Hong Kong is failing its elderly, and they deserve better
- The government’s plan appears to be to offload its problems elsewhere and encourage elderly Hongkongers to retire to mainland cities
- Covid-19 has confirmed that our elderly are seen as burdens instead of human beings who deserve to live happy, rewarding lives regardless of their age
Hong Kong’s first chief executive, Tung Chee-hwa, having made “care for the elderly” a policy directive, set up the Elderly Commission in 1997 to advise on the formulation of comprehensive policies. Its remit included improving the quality of life for our elderly and providing them with a sense of security, belonging, health and worthiness.
And yet, such figures are apparently not alarming enough. When Chief Executive Carrie Lam Cheng Yuet-ngor was recently asked about the double whammy of Hong Kong’s declining and ageing population, she said she was not too worried.
Given that they are more susceptible to severe illness or death if they contract Covid-19, it was necessary to ban visits. However, what has really been done to protect them as opposed to merely treating them as a burden on the public health system?
We did not even care enough to encourage vaccinations or make it easier for them to get a jab.

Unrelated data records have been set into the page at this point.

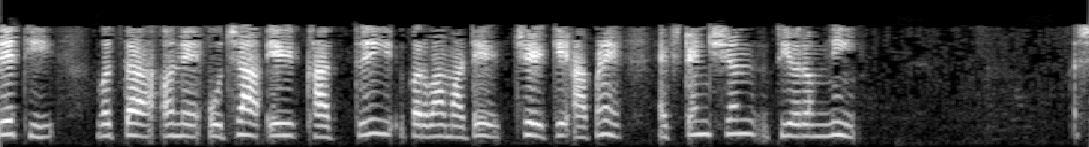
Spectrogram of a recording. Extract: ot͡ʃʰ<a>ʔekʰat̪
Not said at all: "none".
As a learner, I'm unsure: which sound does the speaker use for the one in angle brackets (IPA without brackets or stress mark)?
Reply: a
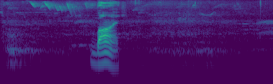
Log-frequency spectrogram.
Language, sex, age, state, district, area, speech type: Hindi, male, 30-45, Madhya Pradesh, Hoshangabad, rural, read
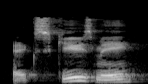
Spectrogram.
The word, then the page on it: excuse me: American English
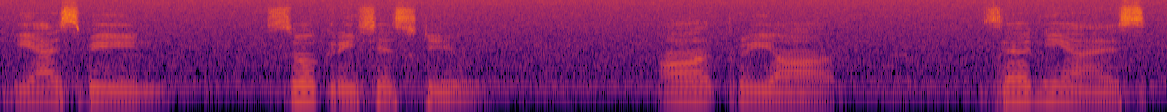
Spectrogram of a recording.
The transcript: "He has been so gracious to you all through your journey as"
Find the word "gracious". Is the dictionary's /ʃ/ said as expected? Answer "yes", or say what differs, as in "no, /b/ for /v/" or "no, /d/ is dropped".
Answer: yes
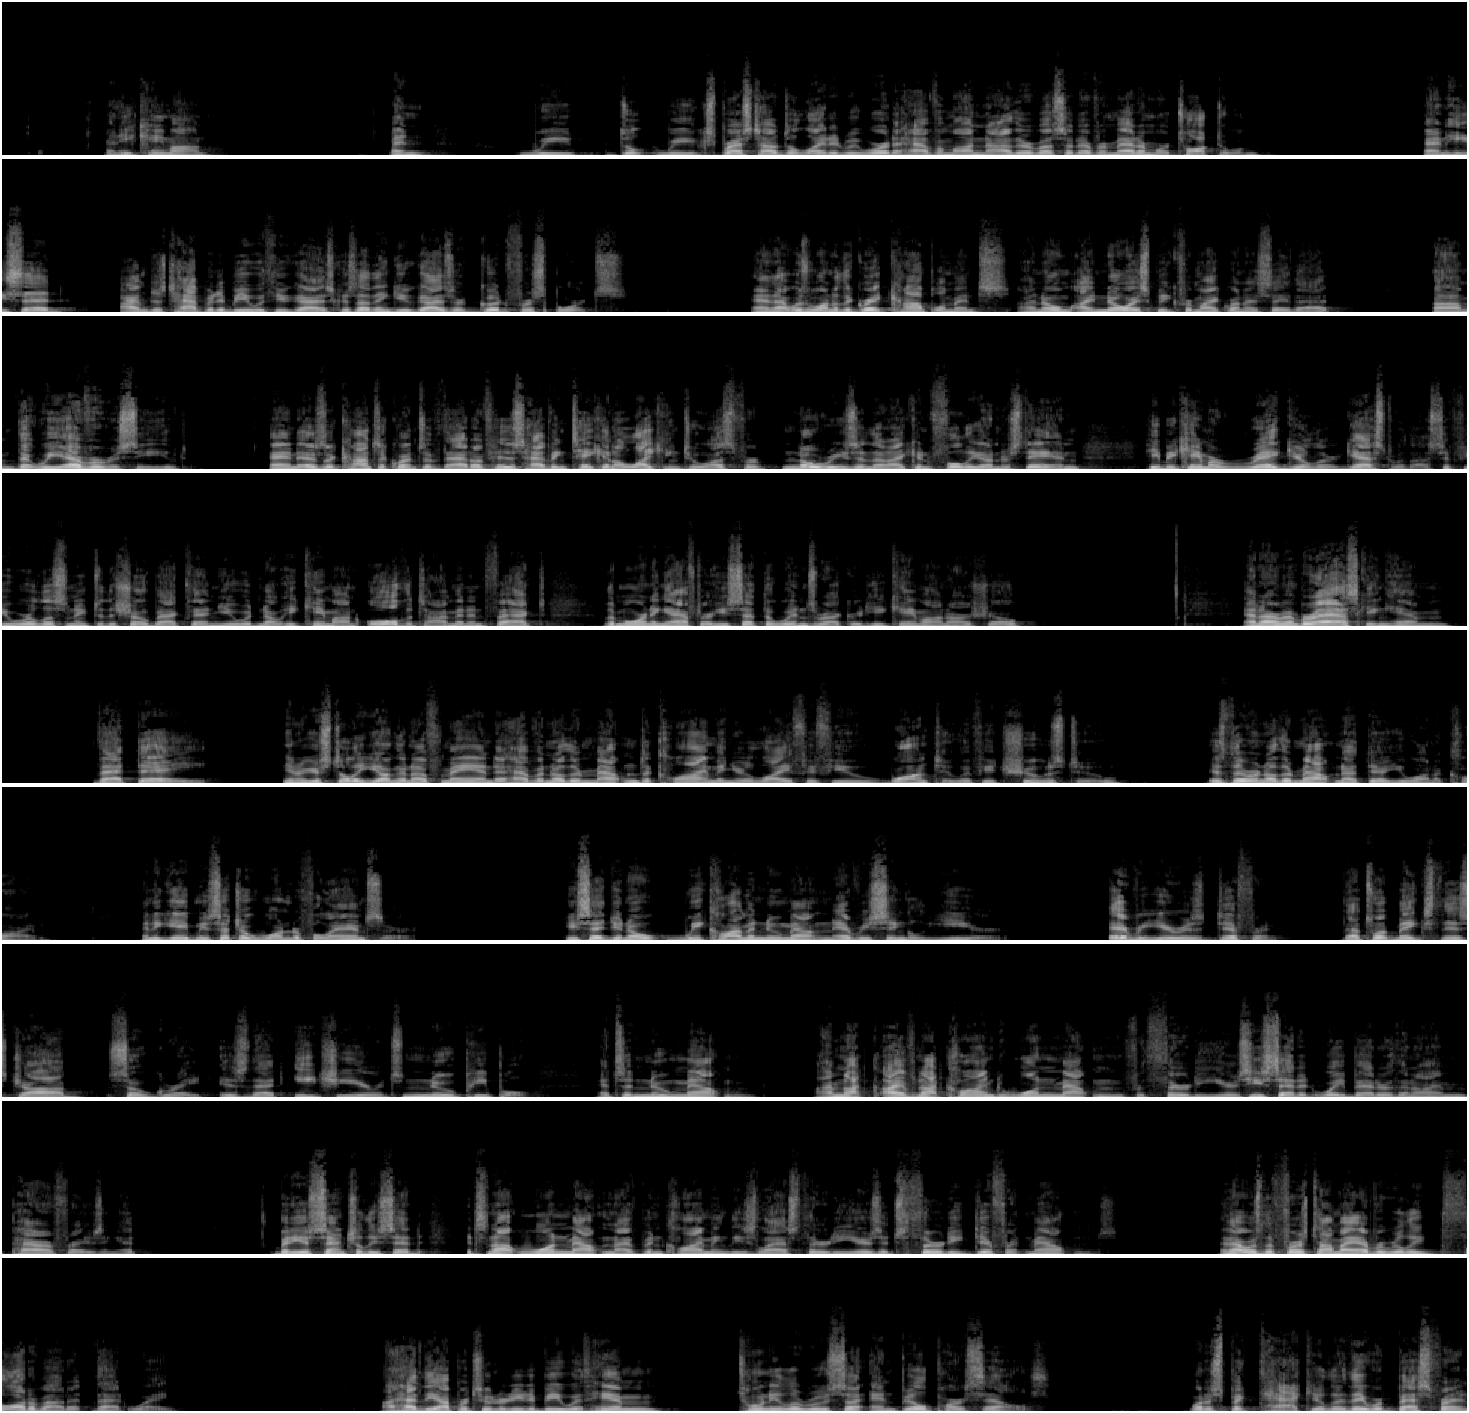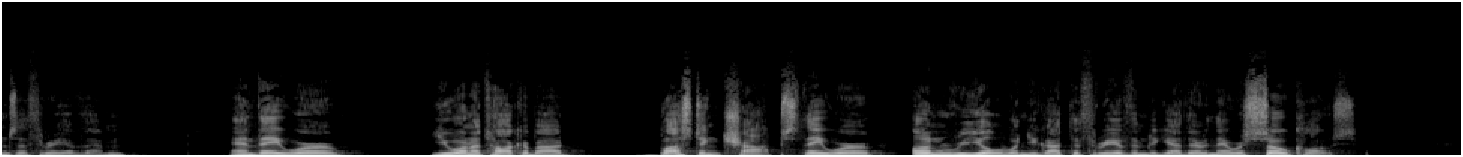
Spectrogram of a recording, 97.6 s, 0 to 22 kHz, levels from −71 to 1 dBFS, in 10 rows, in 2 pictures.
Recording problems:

Hong Kong’s inoculation rate among the elderly has been described as “the lowest in the world”. That’s disgraceful.
In Singapore, government officials are fretting over raising the vaccination rate for the elderly despite 71 per cent of Singaporeans over 70 having received the vaccine. Teams of volunteers have been deployed to knock on doors and reach out to the remaining 29 per cent, encouraging them to get a shot while addressing their concerns.
Hong Kong’s elderly do not need to be offered what Lam called “better locations to retire”. They deserve more than that. We should be worried about them, not as statistics but as human beings who deserve to live happy, rewarding lives regardless of their age. They are not superfluous and we need to stop making excuses for our failures in addressing their needs.
Alice Wu is a political consultant and a former associate director of the Asia Pacific Media Network at UCLA